which no legislation exists.
As a signatory to the European Convention of Human
Rights conventionwhich is now
incorporated into Irish lawthe Irish government is obliged to remedy any breaches of the
convention. However, the ECHR has no power to penalize Ireland for any
violations, or to impose any changes to Irish law.
The Irish government has defended its laws, saying
that they were based on “profound moral values deeply embedded in Irish
The establishment of the expert group to advise the government
on how to respond masks a deeper political split in the coalition government. Before
last year’s general election, the left-wing Labor Party promised to legislate
for abortion. However, center-right Fine Gael leaderand now Prime MinisterEnda Kenny signed a pre-election pledge
that he would not legislate for abortion. With Fine Gael holding 74 seats and
Labor just 35, the majority view looks likely to prevail, at least for now.
However, pro-life activists are not resting on their
laurels.

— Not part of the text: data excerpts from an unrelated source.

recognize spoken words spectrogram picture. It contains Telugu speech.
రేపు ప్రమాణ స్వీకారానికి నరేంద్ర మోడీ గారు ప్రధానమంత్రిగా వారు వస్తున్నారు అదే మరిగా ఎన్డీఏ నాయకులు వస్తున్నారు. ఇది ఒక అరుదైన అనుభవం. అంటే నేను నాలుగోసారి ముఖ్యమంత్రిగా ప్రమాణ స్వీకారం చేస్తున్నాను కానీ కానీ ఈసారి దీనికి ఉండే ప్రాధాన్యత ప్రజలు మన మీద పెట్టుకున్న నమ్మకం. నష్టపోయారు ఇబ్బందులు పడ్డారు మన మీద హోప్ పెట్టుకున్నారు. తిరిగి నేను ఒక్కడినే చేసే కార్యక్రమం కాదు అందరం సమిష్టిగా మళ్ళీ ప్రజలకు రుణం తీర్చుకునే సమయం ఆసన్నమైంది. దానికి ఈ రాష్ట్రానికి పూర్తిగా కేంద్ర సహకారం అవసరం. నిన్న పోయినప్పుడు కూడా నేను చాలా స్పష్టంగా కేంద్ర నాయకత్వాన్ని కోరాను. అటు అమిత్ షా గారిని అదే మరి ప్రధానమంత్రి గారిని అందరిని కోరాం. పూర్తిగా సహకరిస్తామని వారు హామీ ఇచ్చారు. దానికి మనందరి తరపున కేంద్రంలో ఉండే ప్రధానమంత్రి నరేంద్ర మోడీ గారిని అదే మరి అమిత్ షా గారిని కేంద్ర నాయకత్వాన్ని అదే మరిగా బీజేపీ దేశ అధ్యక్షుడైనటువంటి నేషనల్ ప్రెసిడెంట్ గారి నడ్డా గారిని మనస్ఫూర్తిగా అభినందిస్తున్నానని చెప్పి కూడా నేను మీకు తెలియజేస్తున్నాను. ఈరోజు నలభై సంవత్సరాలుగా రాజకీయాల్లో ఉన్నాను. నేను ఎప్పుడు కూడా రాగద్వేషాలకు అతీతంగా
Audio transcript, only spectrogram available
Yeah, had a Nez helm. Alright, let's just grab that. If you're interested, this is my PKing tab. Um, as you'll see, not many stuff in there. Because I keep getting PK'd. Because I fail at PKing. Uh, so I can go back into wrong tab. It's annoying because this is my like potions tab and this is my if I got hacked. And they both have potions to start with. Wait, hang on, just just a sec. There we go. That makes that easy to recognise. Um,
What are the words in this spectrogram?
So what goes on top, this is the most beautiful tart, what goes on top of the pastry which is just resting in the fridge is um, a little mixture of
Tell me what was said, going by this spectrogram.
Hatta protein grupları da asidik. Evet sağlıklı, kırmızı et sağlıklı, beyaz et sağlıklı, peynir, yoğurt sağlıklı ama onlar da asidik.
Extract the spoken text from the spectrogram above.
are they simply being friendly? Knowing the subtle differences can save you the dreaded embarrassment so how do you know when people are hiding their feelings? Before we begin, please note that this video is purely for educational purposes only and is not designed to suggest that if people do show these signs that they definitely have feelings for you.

Caroline Simons points out that “contrary to what pro-choice groups
claim, Ireland is not obliged to legislate for abortion following on from the
recent European Court of Human Rights ruling.”
“It would also be grossly irresponsible to do so, given the sheer volume of published
peer reviewed studies, highlighting the negative consequences of abortion for
women,” she insists.
Professor William Binchy, a constitutional lawyer at Dublin’s Trinity College,
agrees. He believes that “the task for the expert group is to recommend legal
support for doctors to continue to uphold the principle of doing the best
possible for two patientsmother and
Binchy believes the 1992 Supreme Court needs to overturned. “The mistake that
the Supreme Court made in the ‘X’ case was to embrace a quite different
principle: that it is permissible to target the unborn child and intentionally
terminate his or her life,” he said.
“The Supreme Court heard no expert psychiatric evidence. Over the 20 years
since the X case, the international research has shown a different reality:
studies have been published that identify abortion as involving a significant
increase in suicidal ideation and outcome,” Binchy insists.
He hopes “that the expert group will take a broad view
of its mandate and will guide the government on the range of social supports
that parents need in the awesome challenges that they may face in rearing the
children who depend on their care.”
The country’s most senior Churchman, Cardinal SeÁn
Brady of Armagh, said the expert group must recognize that the ECHR “judgment
leaves future policy in Ireland on protecting the lives of unborn children in
the hands of the Irish people, and does not oblige Ireland to introduce
legislation authorizing abortion.”
In the event of a referendum on whether or not
to introduce abortion, opinion polls appear heartening for the pro-life cause.
A November 2011 poll revealed that more than two-thirds of Irish people want to
see the unborn child’s right to life protected in law. Respondents were asked:
“Are you in favor or opposed to constitutional protection for the unborn that
prohibits abortion but allows the continuation of the existing practice of
intervention to save a mother's life, in accordance with Irish medical ethics?”
Sixty-one percent favored constitutional protection for the unborn child, with
17 percent opposed. When the 22 percent who expressed no view are excluded, 78
percent of Irish people favor legal protection for the unborn, while 22 percent